Notes: Each helix is numbered progressively from the 5′ to the 3′ end. Domains are labelled with Roman numerals. Single variable sites from two species are labelled in different colours (Coptotettix longjiangensis: red; Thoradonta obtusilobata: green).

DOI: 10.7717/peerj.4002/supp-8

Secondary structure of most Formosatettix qinlingensis tRNAs

Notes: Single variable sites from two species are labelled in different colours (Coptotettix longjiangensis: red; Thoradonta obtusilobata: green).

DOI: 10.7717/peerj.4002/supp-9

Phylogenetic relationships corresponding to Fig. 6

Notes: (A) PCG12-ML tree, (B) PCG12-BI tree, (C) PCG123RY-ML tree, (D) PCG123RY-BI tree, (E) PCG12rRNA-ML tree, (F) PCG12 rRNA-BI tree, (G) PCG123RYrRNA-ML tree, (H) PCG123RYrRNA-BI tree.

DOI: 10.7717/peerj.4002/supp-10

The annotation files of three Tetrigoidea species

The partial mitochondrial genomes of three Tetrigoidea species.

DOI: 10.7717/peerj.4002/supp-11

The dataset of PCG123RYrRNA

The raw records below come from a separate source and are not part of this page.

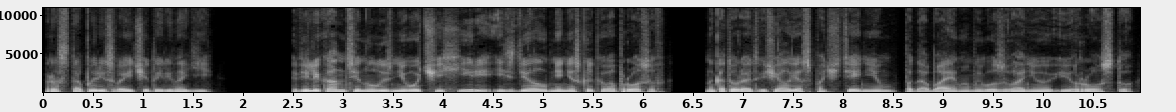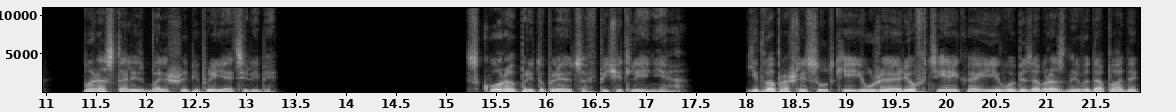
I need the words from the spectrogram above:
растопыри свои четыре ноги. Великан тянул из него чехири и сделал мне несколько вопросов, на которые отвечал я с почтением, подобаемым его званию и росту. Мы расстались большими приятелями. Скоро притупляются впечатления. Едва прошли сутки, и уже рев терека и его безобразные водопады,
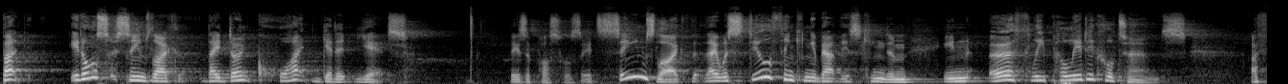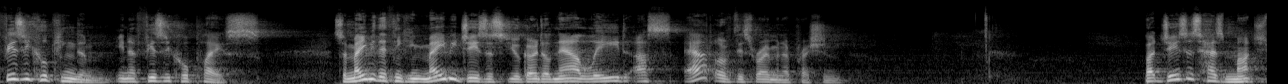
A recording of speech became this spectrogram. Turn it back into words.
But it also seems like they don't quite get it yet, these apostles. It seems like that they were still thinking about this kingdom in earthly political terms, a physical kingdom in a physical place. So maybe they're thinking, maybe Jesus, you're going to now lead us out of this Roman oppression. But Jesus has much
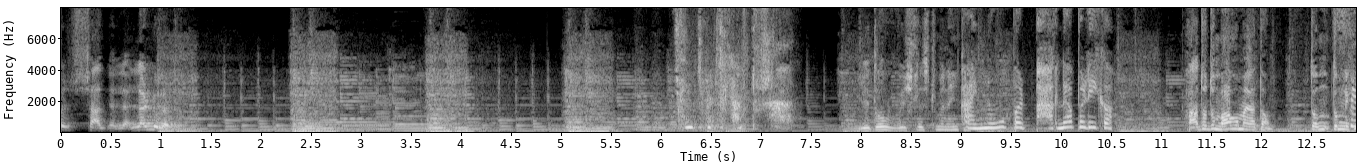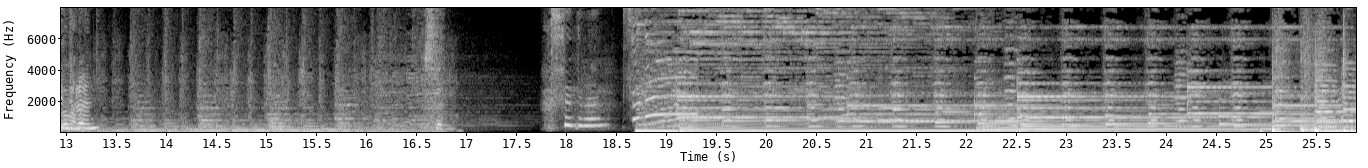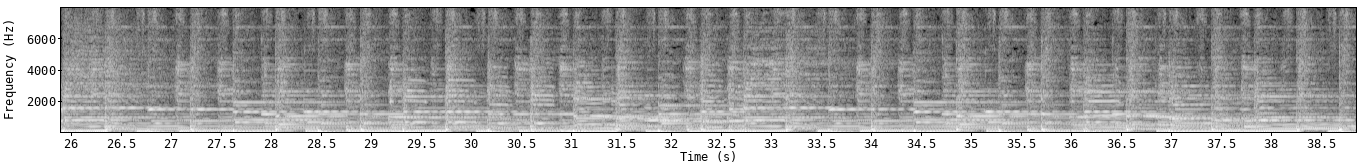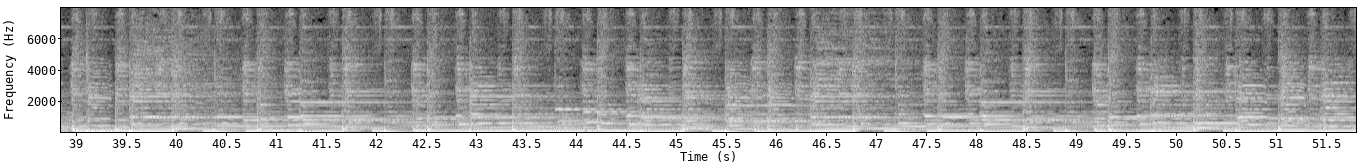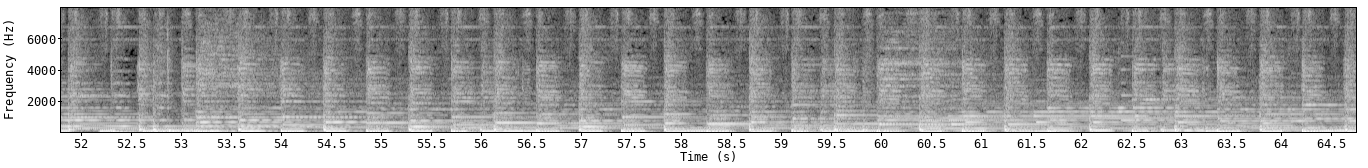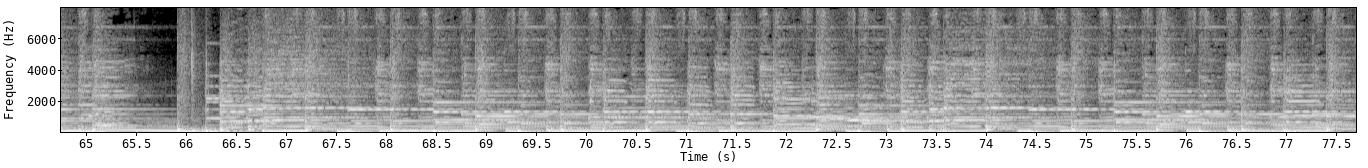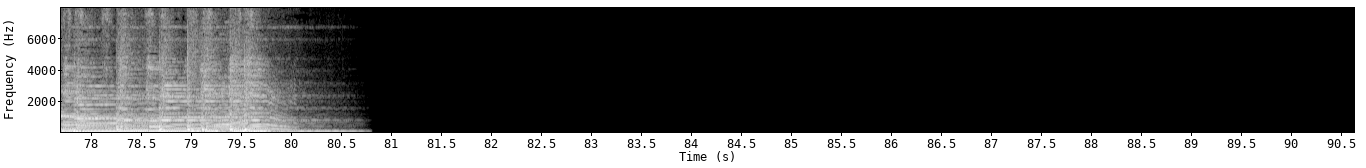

The PCG123RYrRNA dataset used to contribute phylogenetic trees.

DOI: 10.7717/peerj.4002/supp-12